[Task requirements] The whole listing below needs to be duplicated exactly, pictures aside.

[[ Source data open ]]

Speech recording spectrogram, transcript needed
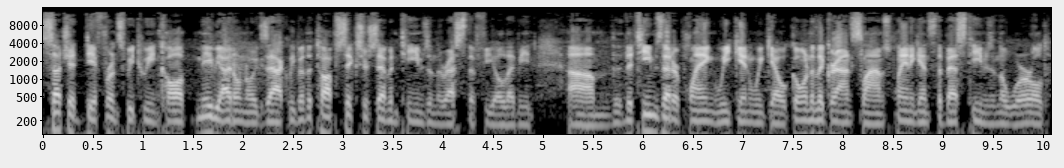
such a difference between call maybe I don't know exactly, but the top six or seven teams in the rest of the field. I mean, um, the, the, teams that are playing week in week out, going to the Grand Slams, playing against the best teams in the world,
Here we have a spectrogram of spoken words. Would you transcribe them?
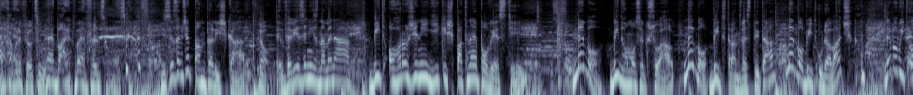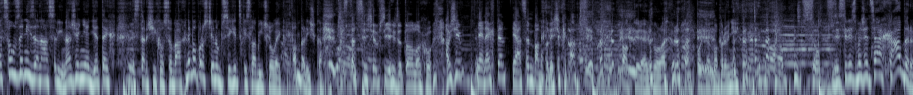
Jaká bude filcung? Ne, bude, bude filcung dneska. Myslel jsem, že pampeliška No. ve vězení znamená být ohrožený díky špatné pověsti, nebo být homosexuál, nebo být transvestita, nebo být udavač, nebo být odsouzený za násilí na ženě, dětech, starších osobách, nebo prostě jenom psychicky slabý člověk. Pampeliška. Představ si, že přijdeš do toho lochu. Hoši, mě nechte, já jsem pampeliška. Pak ty jdeš, vole. Tak pojď jako první. Zjistili jsme, že třeba chábr,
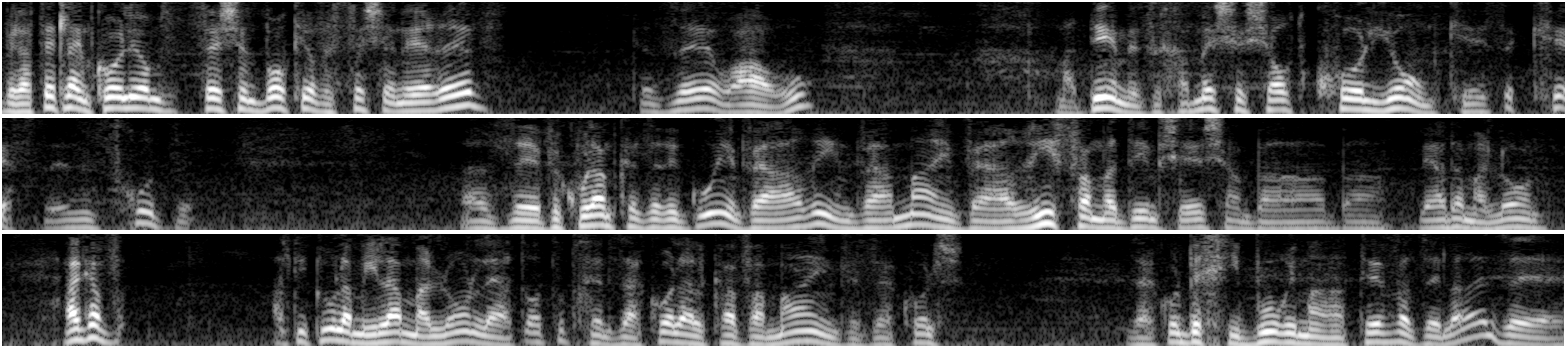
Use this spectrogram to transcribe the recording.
ולתת להם כל יום סשן בוקר וסשן ערב, כזה, וואו, מדהים, איזה חמש-שש שעות כל יום, כי איזה כיף זה, איזה זכות זה. אז, אה, וכולם כזה רגועים, והערים, והמים, והריף המדהים שיש שם ב, ב, ליד המלון. אגב, אל תיתנו למילה מלון להטעות אתכם, זה הכל על קו המים, וזה הכל, זה הכל בחיבור עם הטבע, זה לא איזה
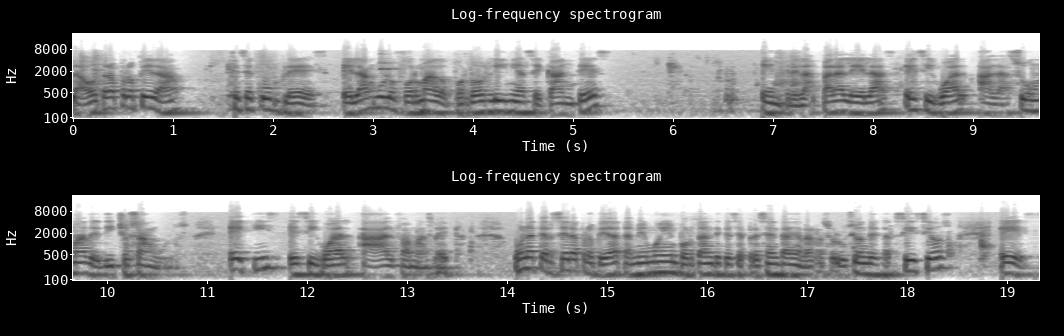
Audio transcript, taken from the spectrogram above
La otra propiedad que se cumple es el ángulo formado por dos líneas secantes entre las paralelas es igual a la suma de dichos ángulos. X es igual a alfa más beta. Una tercera propiedad también muy importante que se presenta en la resolución de ejercicios es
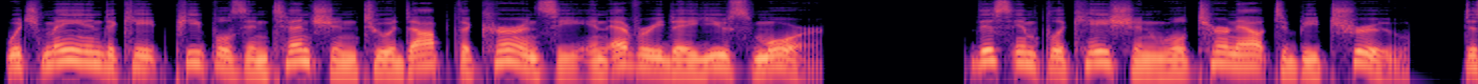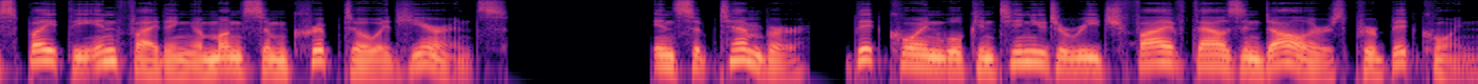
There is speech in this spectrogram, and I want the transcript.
which may indicate people's intention to adopt the currency in everyday use more. This implication will turn out to be true, despite the infighting among some crypto adherents. In September, Bitcoin will continue to reach $5,000 per Bitcoin.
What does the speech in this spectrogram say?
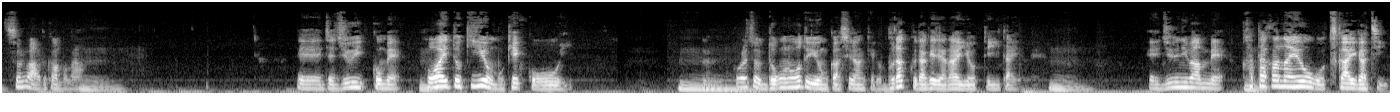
それはあるかもな。うん。えーじゃあ11個目うん。ホワイト企業も結構多い。ううんん。これちょっとどこのこと言うんか知らんけど、ブラックだけじゃないよって言いたいよね。うん。えー12番目。カタカナ用語使いがち。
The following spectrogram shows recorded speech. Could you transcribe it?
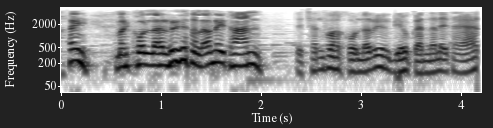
เฮ้ยมันคนละเรื่องแล้วในทัน แต่ฉันว่าคนละเรื่องเดียวกันนะในแทน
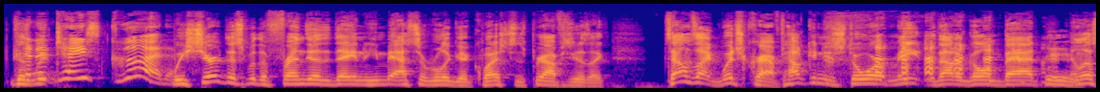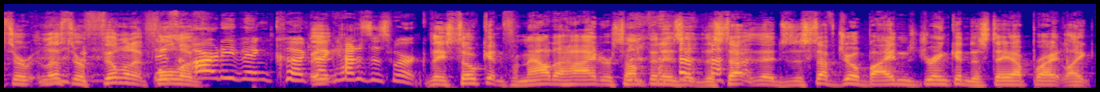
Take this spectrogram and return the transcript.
Because and we- it tastes good. we shared this with a friend the other day and he asked a really good question. Pretty obviously he was like sounds like witchcraft. How can you store meat without it going bad unless they're unless they're filling it it's full of it's already been cooked. Like, how does this work? they soak it in formaldehyde or something. Is it the stuff the stuff joe biden's drinking to stay upright? Like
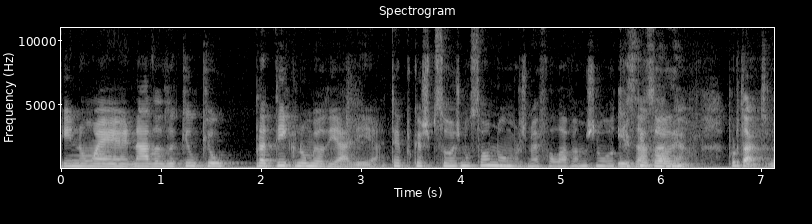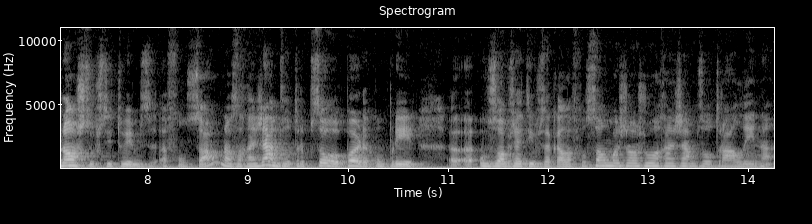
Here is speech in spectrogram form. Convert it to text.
e não é nada daquilo que eu pratico no meu dia a dia. Até porque as pessoas não são números, não é? Falávamos no outro Exatamente. episódio. Portanto, nós substituímos a função, nós arranjamos outra pessoa para cumprir uh, os objetivos daquela função, mas nós não arranjamos outra Alina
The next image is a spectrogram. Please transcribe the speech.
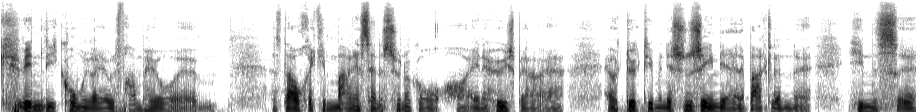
kvindelige komiker, jeg vil fremhæve. Øh, altså, der er jo rigtig mange, Sanne Søndergaard og Anne Høsberg er, er jo dygtige, men jeg synes egentlig, at Anne Bakland, øh, hendes øh,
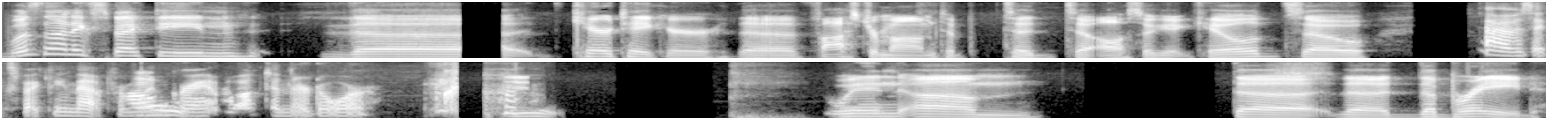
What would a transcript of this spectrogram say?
was not expecting the caretaker, the foster mom to to to also get killed. So, I was expecting that from How- when Grant walked in their door. it- when um the the the braid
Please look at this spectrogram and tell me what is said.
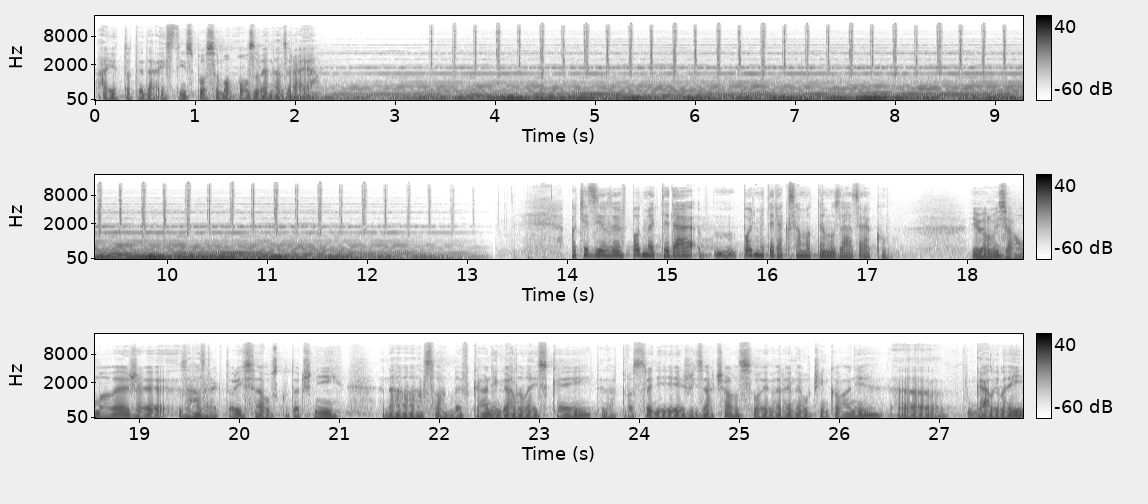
a je to teda istým spôsobom ozvena z raja. Otec Jozef, poďme teda, poďme teda k samotnému zázraku. Je veľmi zaujímavé, že zázrak, ktorý sa uskutoční na svadbe v Káne Galilejskej, teda v prostredí Ježiš začal svoje verejné účinkovanie eh, v Galilei,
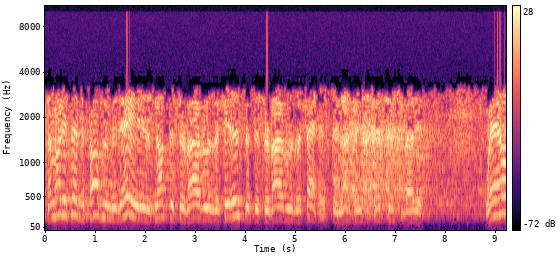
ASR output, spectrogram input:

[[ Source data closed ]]

[Expected answer]
Speech recording spectrogram, transcript needed
such a difference between call maybe I don't know exactly, but the top six or seven teams in the rest of the field. I mean, um, the, the, teams that are playing week in week out, going to the Grand Slams, playing against the best teams in the world,
Here we have a spectrogram of spoken words. Would you transcribe them?
Jaká bude filcung? Ne, bude, bude filcung dneska. Myslel jsem, že pampeliška No. ve vězení znamená být ohrožený díky špatné pověsti, nebo být homosexuál, nebo být transvestita, nebo být udavač, nebo být odsouzený za násilí na ženě, dětech, starších osobách, nebo prostě jenom psychicky slabý člověk. Pampeliška. Představ si, že přijdeš do toho lochu. Hoši, mě nechte, já jsem pampeliška. Pak ty jdeš, vole. Tak pojď jako první. Zjistili jsme, že třeba chábr,
Use this spectrogram to transcribe the recording.
ולתת להם כל יום סשן בוקר וסשן ערב, כזה, וואו, מדהים, איזה חמש-שש שעות כל יום, כי איזה כיף זה, איזה זכות זה. אז, אה, וכולם כזה רגועים, והערים, והמים, והריף המדהים שיש שם ב, ב, ליד המלון. אגב, אל תיתנו למילה מלון להטעות אתכם, זה הכל על קו המים, וזה הכל, זה הכל בחיבור עם הטבע, זה לא איזה
Audio transcript, taken from the spectrogram above
La otra propiedad que se cumple es el ángulo formado por dos líneas secantes entre las paralelas es igual a la suma de dichos ángulos. X es igual a alfa más beta. Una tercera propiedad también muy importante que se presenta en la resolución de ejercicios es
There is speech in this spectrogram, and I want the transcript.
which may indicate people's intention to adopt the currency in everyday use more. This implication will turn out to be true, despite the infighting among some crypto adherents. In September, Bitcoin will continue to reach $5,000 per Bitcoin.
What does the speech in this spectrogram say?
それはあるかもな。うん。えーじゃあ11個目うん。ホワイト企業も結構多い。ううんん。これちょっとどこのこと言うんか知らんけど、ブラックだけじゃないよって言いたいよね。うん。えー12番目。カタカナ用語使いがち。
The following spectrogram shows recorded speech. Could you transcribe it?
เฮ้ยมันคนละเรื่องแล้วในทัน แต่ฉันว่าคนละเรื่องเดียวกันนะในแทน
Take this spectrogram and return the transcript.
Because and we- it tastes good. we shared this with a friend the other day and he asked a really good question. Pretty obviously he was like sounds like witchcraft. How can you store meat without it going bad unless they're unless they're filling it it's full of it's already been cooked. Like, how does this work? they soak it in formaldehyde or something. Is it the stuff the stuff joe biden's drinking to stay upright? Like
Here is speech in spectrogram form. Convert it to text.
e não é nada daquilo que eu pratico no meu dia a dia. Até porque as pessoas não são números, não é? Falávamos no outro Exatamente. episódio. Portanto, nós substituímos a função, nós arranjamos outra pessoa para cumprir uh, os objetivos daquela função, mas nós não arranjamos outra Alina
The next image is a spectrogram. Please transcribe the speech.
kvindelige komiker, jeg vil fremhæve. Øh, altså, der er jo rigtig mange, Sanne Søndergaard og Anne Høsberg er, er jo dygtige, men jeg synes egentlig, at Anne Bakland, øh, hendes øh,
What would a transcript of this spectrogram say?
was not expecting the caretaker, the foster mom to to to also get killed. So, I was expecting that from How- when Grant walked in their door. it- when um the the the braid
Please look at this spectrogram and tell me what is said.
a je to teda istým spôsobom ozvena z raja. Otec Jozef, poďme teda, poďme teda k samotnému zázraku. Je veľmi zaujímavé, že zázrak, ktorý sa uskutoční na svadbe v Káne Galilejskej, teda v prostredí Ježiš začal svoje verejné účinkovanie eh, v Galilei,
ASR output, spectrogram input:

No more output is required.